Tennessee state laws and statutes determine the manner in which personal injury are reviewed, evaluated, and determined. Because these laws vary from state to state, the attorney you select to handle your claim should have state-level experience. He or she will help you argue negligence and establish fault. An attorney will work with you to achieve the fairest settlement or award possible given the circumstances surrounding your personal injury lawsuit.
Tennessee is a “Comparative-Fault” State
Each state utilizes a fault-based system for evaluating and deciding personal injury claims. In Tennessee, you can be no more than 49 percent responsible for your own injuries to be awarded damages. In other words, the other parties you name in your claim must be more than half responsible for the injuries you suffered.
To determine the outcome of a personal injury case, fault or liability must be assigned to each party named in your claim.

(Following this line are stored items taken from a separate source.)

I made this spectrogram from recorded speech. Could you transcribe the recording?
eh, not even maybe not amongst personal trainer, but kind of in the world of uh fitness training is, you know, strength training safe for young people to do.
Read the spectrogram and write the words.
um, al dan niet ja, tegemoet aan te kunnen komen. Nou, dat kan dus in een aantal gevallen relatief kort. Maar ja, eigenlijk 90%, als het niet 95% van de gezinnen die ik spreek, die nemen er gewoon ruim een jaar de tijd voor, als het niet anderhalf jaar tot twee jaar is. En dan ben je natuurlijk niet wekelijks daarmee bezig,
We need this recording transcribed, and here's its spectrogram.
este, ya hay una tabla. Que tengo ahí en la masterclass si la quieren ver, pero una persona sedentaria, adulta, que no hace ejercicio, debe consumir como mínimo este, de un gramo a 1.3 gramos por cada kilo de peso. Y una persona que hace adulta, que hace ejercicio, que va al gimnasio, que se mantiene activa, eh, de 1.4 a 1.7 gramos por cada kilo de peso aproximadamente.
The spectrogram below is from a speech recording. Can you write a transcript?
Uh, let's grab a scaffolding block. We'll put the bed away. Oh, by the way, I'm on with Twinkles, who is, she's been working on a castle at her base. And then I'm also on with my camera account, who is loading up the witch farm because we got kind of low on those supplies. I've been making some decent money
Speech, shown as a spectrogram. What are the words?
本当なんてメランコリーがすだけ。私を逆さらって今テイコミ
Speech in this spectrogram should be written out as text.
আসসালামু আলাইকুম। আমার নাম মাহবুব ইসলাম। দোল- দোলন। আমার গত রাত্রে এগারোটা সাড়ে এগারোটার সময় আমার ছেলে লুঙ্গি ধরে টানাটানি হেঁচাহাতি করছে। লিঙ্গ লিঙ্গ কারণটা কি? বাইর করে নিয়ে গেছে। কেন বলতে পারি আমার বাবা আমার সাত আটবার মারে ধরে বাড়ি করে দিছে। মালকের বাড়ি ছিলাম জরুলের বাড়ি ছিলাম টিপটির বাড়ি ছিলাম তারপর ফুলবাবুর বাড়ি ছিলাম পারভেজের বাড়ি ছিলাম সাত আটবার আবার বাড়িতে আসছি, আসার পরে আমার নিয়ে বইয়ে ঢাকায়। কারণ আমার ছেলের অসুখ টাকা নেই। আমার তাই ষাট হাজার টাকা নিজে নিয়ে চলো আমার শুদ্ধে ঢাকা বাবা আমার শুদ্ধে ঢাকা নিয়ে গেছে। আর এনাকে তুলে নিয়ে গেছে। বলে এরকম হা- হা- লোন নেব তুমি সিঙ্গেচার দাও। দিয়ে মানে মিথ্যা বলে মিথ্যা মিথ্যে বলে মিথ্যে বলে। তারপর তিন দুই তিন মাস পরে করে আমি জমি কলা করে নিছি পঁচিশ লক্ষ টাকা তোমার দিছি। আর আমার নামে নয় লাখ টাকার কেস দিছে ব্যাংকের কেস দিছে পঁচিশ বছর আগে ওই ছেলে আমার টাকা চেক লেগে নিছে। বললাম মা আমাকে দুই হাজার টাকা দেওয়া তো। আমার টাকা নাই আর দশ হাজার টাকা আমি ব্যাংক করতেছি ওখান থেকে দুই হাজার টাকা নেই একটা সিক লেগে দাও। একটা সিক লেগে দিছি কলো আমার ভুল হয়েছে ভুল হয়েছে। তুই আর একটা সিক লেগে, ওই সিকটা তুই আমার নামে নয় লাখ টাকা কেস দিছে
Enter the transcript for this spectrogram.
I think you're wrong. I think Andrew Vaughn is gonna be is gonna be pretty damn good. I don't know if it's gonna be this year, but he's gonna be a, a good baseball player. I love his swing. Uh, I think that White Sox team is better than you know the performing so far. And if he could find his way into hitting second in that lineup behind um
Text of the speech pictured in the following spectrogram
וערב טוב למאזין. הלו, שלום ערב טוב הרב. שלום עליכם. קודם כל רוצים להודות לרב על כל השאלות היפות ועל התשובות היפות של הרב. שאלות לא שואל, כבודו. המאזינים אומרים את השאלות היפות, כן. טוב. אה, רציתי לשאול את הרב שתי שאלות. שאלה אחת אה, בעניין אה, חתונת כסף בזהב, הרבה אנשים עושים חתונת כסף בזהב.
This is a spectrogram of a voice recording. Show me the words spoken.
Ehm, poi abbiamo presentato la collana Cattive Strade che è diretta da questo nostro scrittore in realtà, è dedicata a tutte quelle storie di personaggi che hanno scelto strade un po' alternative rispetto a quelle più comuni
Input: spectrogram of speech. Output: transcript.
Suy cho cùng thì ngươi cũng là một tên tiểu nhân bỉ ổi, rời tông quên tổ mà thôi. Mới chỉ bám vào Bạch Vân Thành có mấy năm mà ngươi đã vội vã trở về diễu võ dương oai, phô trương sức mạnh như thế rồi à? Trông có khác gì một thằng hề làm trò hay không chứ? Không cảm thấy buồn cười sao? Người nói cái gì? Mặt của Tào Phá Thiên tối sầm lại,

If your claim is successful, your compensation will be reduced according to your own level of fault. This means that if you’re ten percent responsible for your injuries, the compensation you receive will be reduced by ten percent.
Potential Damages for Personal Injury in Tennessee
In the state of Tennessee, claimants can seek both financial and non-financial damages. Financial or economic losses can include medical expenses, in-home supportive care, property damage, lost wages, and loss of future earnings.
Non-financial damages include pain and suffering. These damages will be assigned a dollar amount by the court. An attorney will work with you to determine the fairest amount of compensation.
Statute of Limitations for Personal Injury Claims in Tennessee
Each state has a time limit in which a claimant must file a personal injury claim. The statutes of limitations in the state of Tennessee are some of the shortest in the United States. Claimants have just six months to file a libel or slander claim and only one year to file any other type of personal injury claim.
It is important to note that the statute of limitations does not begin until the injured party realizes they have suffered harm as a result of another party’s negligence. Although most injuries are immediately apparent, some are not. If you realized you have been injured after the statute of limitations has expired, it is advisable to contact a personal injury attorney familiar with arguing claims outside the statute of limitations.